JAPAN and China holds the potential to be the strongest source market for Singapore during the Great Singapore Sale (GSS) period, which comes to a close this weekend, according to findings by market research consultancy Kadence Singapore.
Respondents from Japan and China indicated they were “highly likely” to fly to Singapore during the period. The two markets also showed greatest awareness, with 85 per cent and 84 per cent of people, respectively, indicating their knowledge of the retail event.
Explaining the findings, Patrick Young, Kadence Singapore’s insight director said that the Japanese are more avid travellers in general.
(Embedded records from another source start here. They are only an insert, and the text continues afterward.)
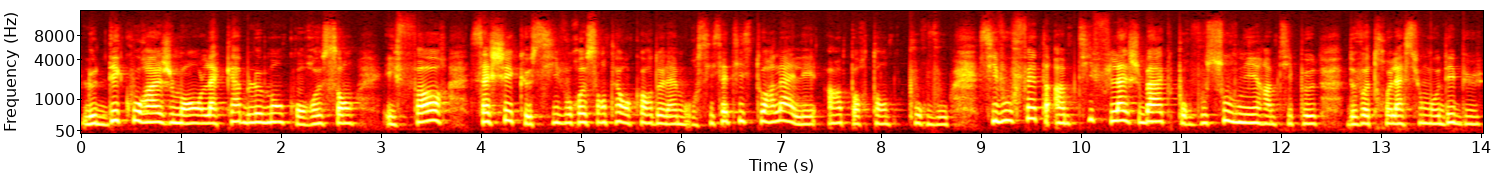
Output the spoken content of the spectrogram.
le découragement, l'accablement qu'on ressent est fort, sachez que si vous ressentez encore de l'amour, si cette histoire-là, elle est importante pour vous, si vous faites un petit flashback pour vous souvenir un petit peu de votre relation au début,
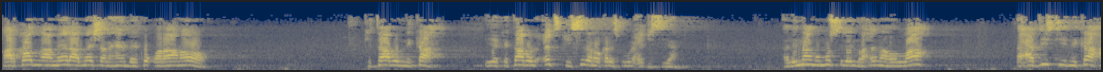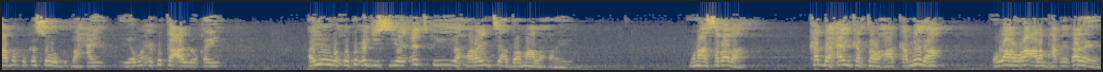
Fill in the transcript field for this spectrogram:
Qaarkoodna meelaan meeshan ahayn bay ku qoraan oo kitaabu nikaax iyo kitaabu lcidqi sidan oo kale iskugula xejisiyaan. Alimaamu muslim raximahu llah axaadiistii nikaaxa markuu ka soo baxay iyo wixii ku tacalluqay ayuu wuxuu ku xejisiiyey cidqigii iyo xorayntii addoommaha la xoreeyo munaasabada ka dhaxayn karta waxaa ka mid ah wallahu aclam xaqiiqada eh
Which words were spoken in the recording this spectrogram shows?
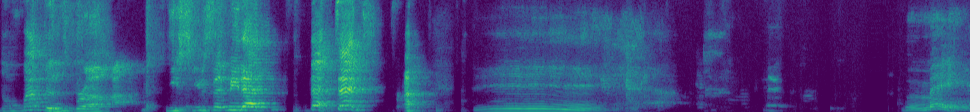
the weapons, bro. You, you sent me that that text. Man,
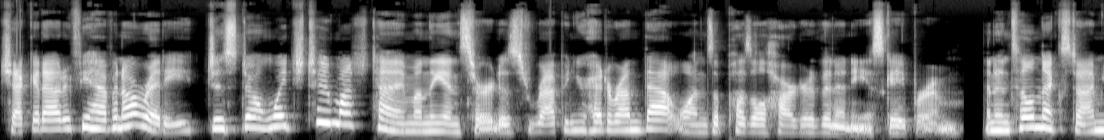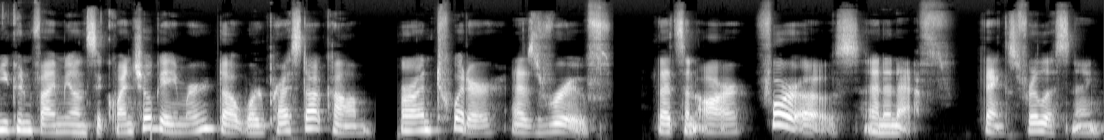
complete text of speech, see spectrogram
Check it out if you haven't already, just don't waste too much time on the insert, as wrapping your head around that one's a puzzle harder than any escape room. And until next time, you can find me on sequentialgamer.wordpress.com or on Twitter as Roof. That's an R, four O's, and an F. Thanks for listening.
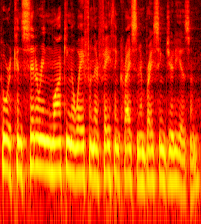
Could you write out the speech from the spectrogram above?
who were considering walking away from their faith in Christ and embracing Judaism.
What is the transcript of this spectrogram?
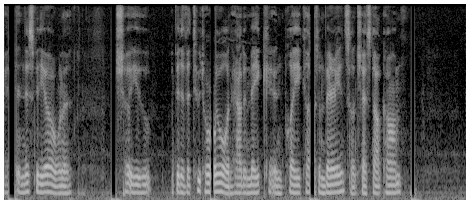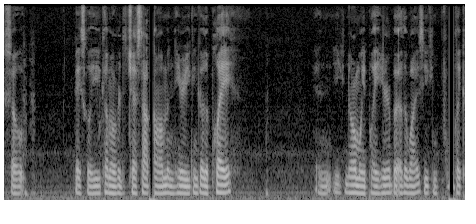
Hi, in this video I want to show you a bit of a tutorial on how to make and play custom variants on chess.com. So basically you come over to chess.com and here you can go to play. And you can normally play here but otherwise you can click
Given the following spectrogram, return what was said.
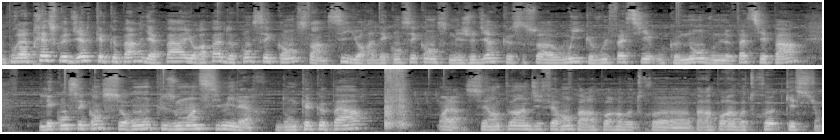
on pourrait presque dire quelque part, il n'y aura pas de conséquences. Enfin, si, il y aura des conséquences, mais je veux dire que ce soit oui que vous le fassiez ou que non vous ne le fassiez pas, les conséquences seront plus ou moins similaires. Donc quelque part, voilà, c'est un peu indifférent par rapport à votre, euh, par rapport à votre question.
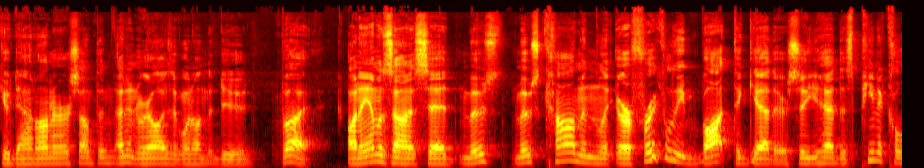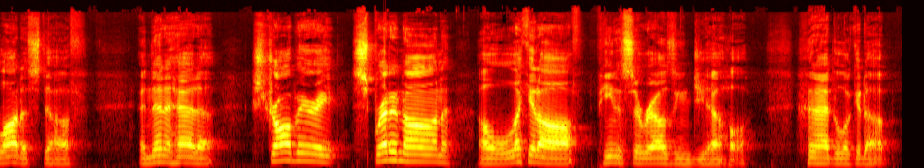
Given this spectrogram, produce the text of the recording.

The fact that many airlines ply between Japan and Singapore also contributed to the result.
Additionally, the price of airfares may also be factored in seeing as travellers for the GSS are likely to be deal-savvy individuals. This means the availability of low-cost flights could also affect traveller decision making processes.
The appointment of UnionPay as the official card for this year’s GSS shows that the Singapore Retailers Association, organisers of the event, are stepping up efforts to lure more Chinese shoppers to the city-state as well.
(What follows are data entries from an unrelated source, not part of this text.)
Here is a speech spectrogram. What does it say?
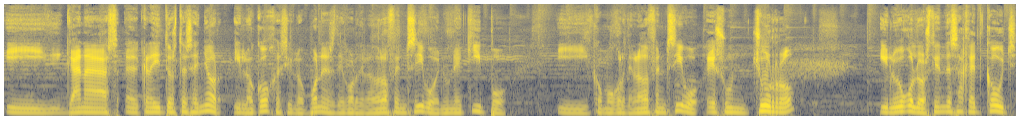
y ganas el crédito a este señor y lo coges y lo pones de coordinador ofensivo en un equipo y como coordinador ofensivo es un churro y luego lo asciendes a head coach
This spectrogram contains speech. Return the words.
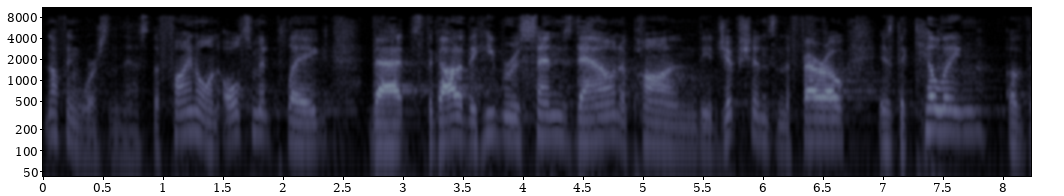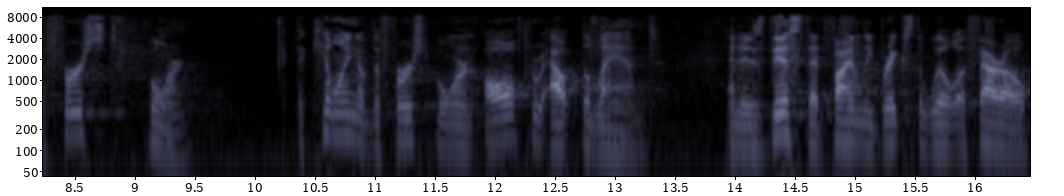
Nothing worse than this. The final and ultimate plague that the God of the Hebrews sends down upon the Egyptians and the Pharaoh is the killing of the firstborn. The killing of the firstborn all throughout the land. And it is this that finally breaks the will of Pharaoh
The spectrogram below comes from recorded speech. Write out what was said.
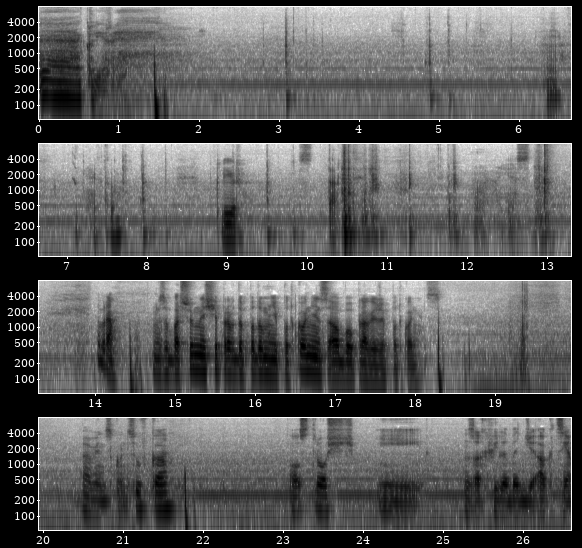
eee, clear. Jak to? Clear Start. Jest. Dobra, zobaczymy się prawdopodobnie pod koniec, albo prawie że pod koniec. A więc końcówka, ostrość i za chwilę będzie akcja.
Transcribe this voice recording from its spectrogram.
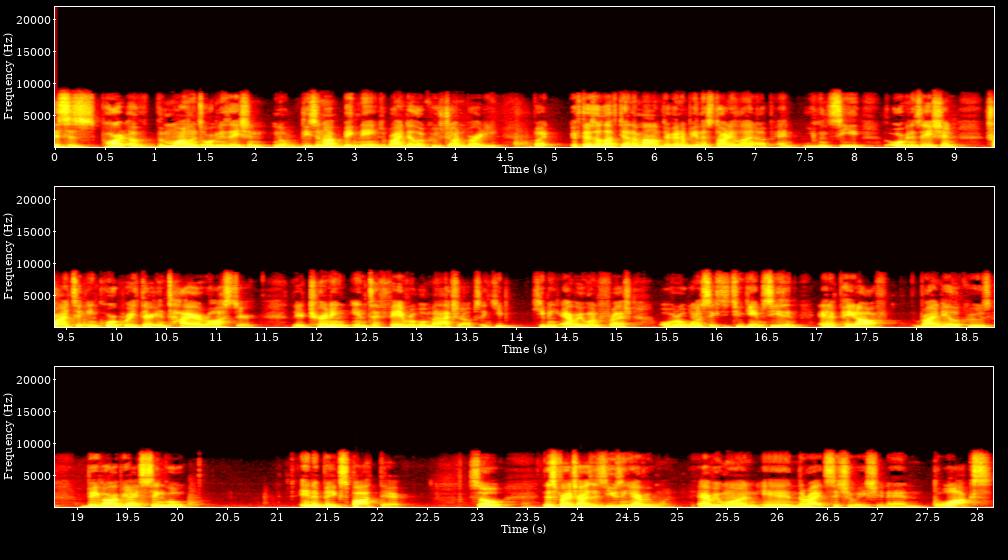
this is part of the Marlins organization. You know, these are not big names: Bryan De La Cruz, Jon Berti, but if there's a lefty on the mound, they're going to be in the starting lineup, and you can see the organization trying to incorporate their entire roster. They're turning into favorable matchups and keep keeping everyone fresh over a 162 game season, and it paid off. Bryan De La Cruz, big RBI single in a big spot there. So this franchise is using everyone everyone in the right situation. And the walks,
However, the retail scene in Singapore has been sluggish, with year-on-year retail sales figures for June, the month when the GSS usually begins, being on the decline over the past two years, according to Singapore’s Department of Statistics.
Retail business outlook is also dim. While the July-December period is expected to see an improvement of 7 per cent over the April-September period in terms of net weighted balance, the July-December period is predicted to see a sector performance of negative 8 per cent compared to the same time last year.
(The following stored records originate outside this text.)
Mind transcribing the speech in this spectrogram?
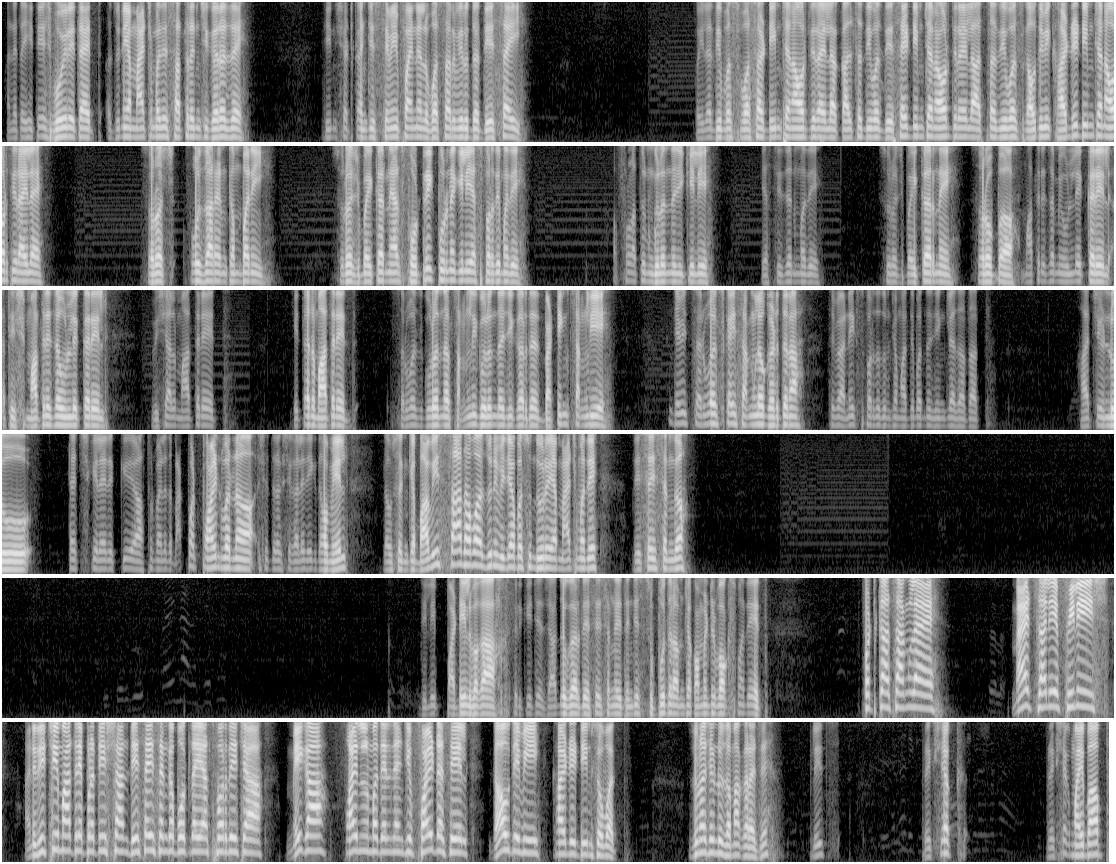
आणि आता हितेश भोईर येत आहेत. अजून या मॅचमध्ये सात रनची गरज आहे. तीन षटकांची सेमीफायनल वसार विरुद्ध देसाई. पहिला दिवस वसार टीमच्या नावावरती राहिला. कालचा दिवस देसाई टीमच्या नावावरती राहिला. आजचा दिवस गावदेवी खार्डी टीमच्या नावावरती राहिला आहे सरोज फौजदार अँड कंपनी सूरज बैकरने आज फोट्रिक पूर्ण केली या स्पर्धेमध्ये. अफळातून गोलंदाजी केली या सीझनमध्ये सूरज बैकरने स्वरूप मात्रेचा मी उल्लेख करेल अतिश मात्रेचा उल्लेख करेल विशाल मात्रेत केतन मात्रेत सर्वच गोलंदाज चांगली गोलंदाजी करत आहेत बॅटिंग चांगली आहे. ज्यावेळी सर्वच काही चांगलं घडतं ना तेव्हा अनेक स्पर्धा तुमच्या माध्यमातून जिंकल्या जातात. हा चेंडू टच केल्याने की आपण पाहिलं तर बॅकपॉट पॉईंटवरनं क्षेत्ररक्षक आले एक धाव मिळेल. धावसंख्या बावीस सहा धावा अजूनही विजयापासून दूर आहे या मॅचमध्ये देसाई संघ. दिलीप पाटील बघा फिरकीचे जादूगर देसाई संघ त्यांचे सुपुत्र आमच्या कॉमेंट्री बॉक्समध्ये आहेत. फटका चांगला आहे. मॅच झाली आहे फिनिश आणि रिची मात्रे प्रतिष्ठान देसाई संघ पोहोचला या स्पर्धेच्या. मेगा फायनलमध्ये त्यांची फाईट असेल गावदेवी खार्डी टीम सोबत. जुना चेंडू जमा करायचे. प्लीज प्रेक्षक प्रेक्षक मायबाप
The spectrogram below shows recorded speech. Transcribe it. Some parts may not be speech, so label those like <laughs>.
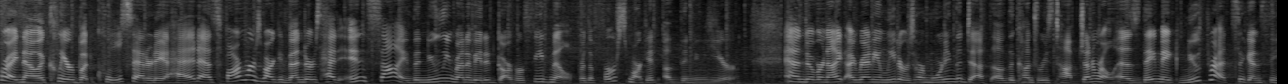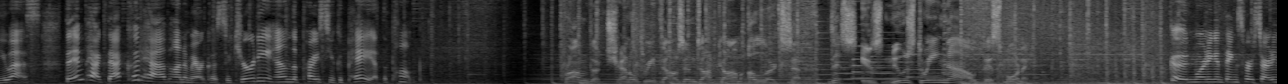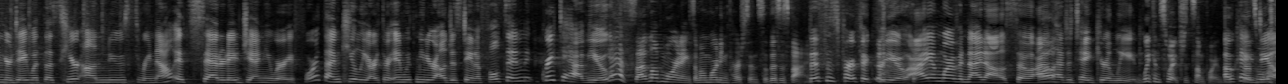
Right now, a clear but cool Saturday ahead as farmers market vendors head inside the newly renovated Garver feed mill for the first market of the new year. And overnight, Iranian leaders are mourning the death of the country's top general as they make new threats against the U.S. The impact that could have on America's security and the price you could pay at the pump. From the Channel3000.com Alert Center, this is News 3 Now this morning. Good morning and thanks for starting your day with us here on News 3 Now. It's Saturday, January 4th. I'm Keely Arthur in with meteorologist Dana Fulton. Great to have you. Yes, I love mornings. I'm a morning person, so this is fine. This is perfect for you. I am more of a night owl, so I'll have to take your lead. We can switch at some point. Okay, that's deal.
Young suggests taking into account “certain nuances between the countries” so that brands taking part in the GSS can better cater to individual markets and thus boost their allure.
“For the Japanese there is a big focus on omiyage, which is a culture of taking home a souvenir for friends and family. So how much is the GSS tailored to these small but significant items that the Japanese will buy?”
“It’s not so much tying in with UnionPay or a similar brand, it’s more about having in your portfolio products which can relate to that market,” he added.
Young also cited the upcoming Singapore Grand Prix as a good example of how an event is able to better lure visitors by going beyond its core demographic.
The annual racing event attracts not just sporting fans but a large number of international visitors by staging concerts, parties and family activities. The GSS could do something similar to lure arrivals beyond shoppers alone.
“What else can we do to broaden the GSS beyond sales?” he said.
GSS 2016 runs for 10 weeks from June 3 to August 14 this year, the longest sale period for the annual event to date.